SPU: Digital solutions have enhanced our ability to implement social distancing and best hygiene/safety practices. Where digital solutions have been implemented effectively, staff can work remotely and with less person-to-person contact. Also, digital solutions have been rolled out to public-facing activities, where we have been able to decrease or close down public-facing counters/activities to avoid direct contact with the public. Digital solutions have facilitated virtual meetings with staff and the public and have also facilitated greater ease of accessing information for both our staff and the public.
Vitens: All Vitens employees can work remotely with the applications they need. Regarding our operations, the Vitens SmartGrid and enabling technologies such as SLIMM, OPIR (Aquasuite RHDHV) and the dense sensor network are operating as a real-time digital network. In the case of an emergency, we can respond immediately to our customers by making use of WhatsApp, SMS, and website applications to manage social media traffic.
In these crisis times, what measures (if any) should residents take regarding their water use?
MM: Regarding the COVID-19 emergency, residents do not have to take specific measures for their water use. According to the water, sanitation, hygiene, and waste management for the COVID-19 virus report published by the WHO, the virus has not been detected in drinking water supplies [..]” and “centralised water treatment methods that utilise disinfection should inactivate the COVID-19 virus.

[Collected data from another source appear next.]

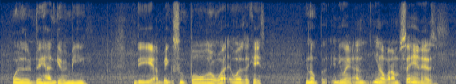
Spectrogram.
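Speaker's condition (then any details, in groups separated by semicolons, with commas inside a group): Cerebral palsy; difficulty eating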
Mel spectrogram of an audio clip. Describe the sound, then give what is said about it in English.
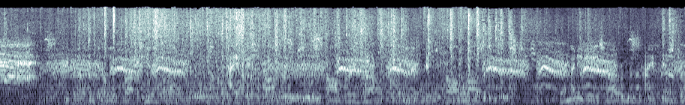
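Crow sorrow call blown on a game call, as used for crows that have sighted dead birds in front of a blind: loud, harsh, repeated cawing notes running continuously and without pause. “The sorrow call is for use in crows that have sighted dead birds in front of your blind.”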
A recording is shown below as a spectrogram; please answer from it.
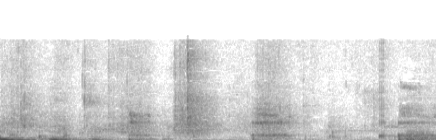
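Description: A dog whimpering faintly in a few short cries.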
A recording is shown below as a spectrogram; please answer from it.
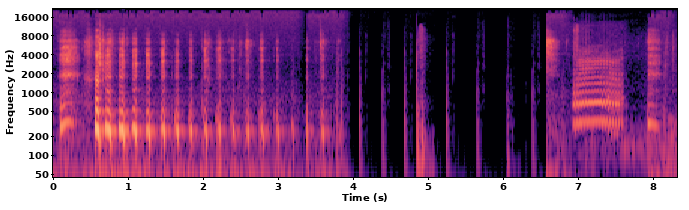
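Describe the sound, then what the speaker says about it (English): Cat meow alert sound on a Minecraft stream: a rapid series of short, evenly spaced mewing chirps for several seconds, then sparse faint clicks, followed by one drawn-out meow and a final brief chirp, all fairly close and clear. "Thank you for the meow."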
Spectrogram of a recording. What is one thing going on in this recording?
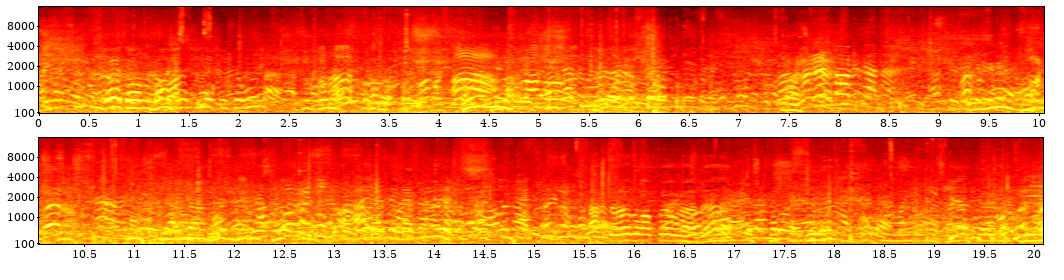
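A crowd of men shouts and calls out loudly outdoors.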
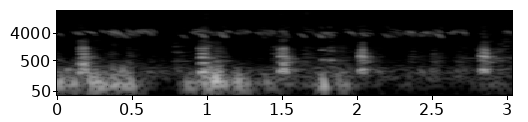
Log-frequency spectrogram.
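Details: Mother hen clucks to call her nine chicks under her wings for protection or rest; low clucks come roughly once per second, with quick high peeping from the chicks throughout.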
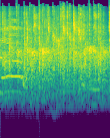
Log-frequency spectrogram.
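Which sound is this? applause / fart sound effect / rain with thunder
applause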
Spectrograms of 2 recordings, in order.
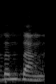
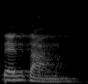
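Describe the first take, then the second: First: The e is read the common Indonesian way. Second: The e is read the Papuan way. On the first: "bukan tentang" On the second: "Jadi semua huruf yang ada huruf E dibaca E bukan E"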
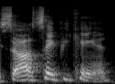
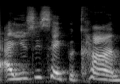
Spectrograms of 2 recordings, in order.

The COVID-19 virus is likely to be more sensitive to chlorine and other oxidant disinfection processes than many other viruses”. At MM, we use Sodium hypochlorite (NaClO), so our residents’ safety is guaranteed.
CAT: It is important to remember that water safety is completely guaranteed due to the different disinfection processes in the Treatment plant. Fortunately, water delivery is not impacted by this emergency, so the residents do not need to take special measures but must continue to use water responsibly during confinement.
SPU: During the COVID-19 emergency, we are encouraging residents to continue using their water as they would normally. Their water is safe to consume.
Vitens: Water utilities in the Netherlands received science-based information from both the National Institute of Health (RIVM) and KWR (Dutch Water Research Institute) that there is no significant risk of COVID-19 related to drinking water production and consumption. This information was shared to all Vitens customers including industrial users and critical locations like hospital and elderly homes that the use of tap water is safe
As demonstrated by MM, CAT, SPU, and Vitens, water utilities are at the forefront of the global pandemic and responding to emergency situations. By leveraging smart water technologies, water operators can implement data-driven responses and more effectively adapt to new challenges. Such efforts are representative of must-have smart water strategies as part of this new world order.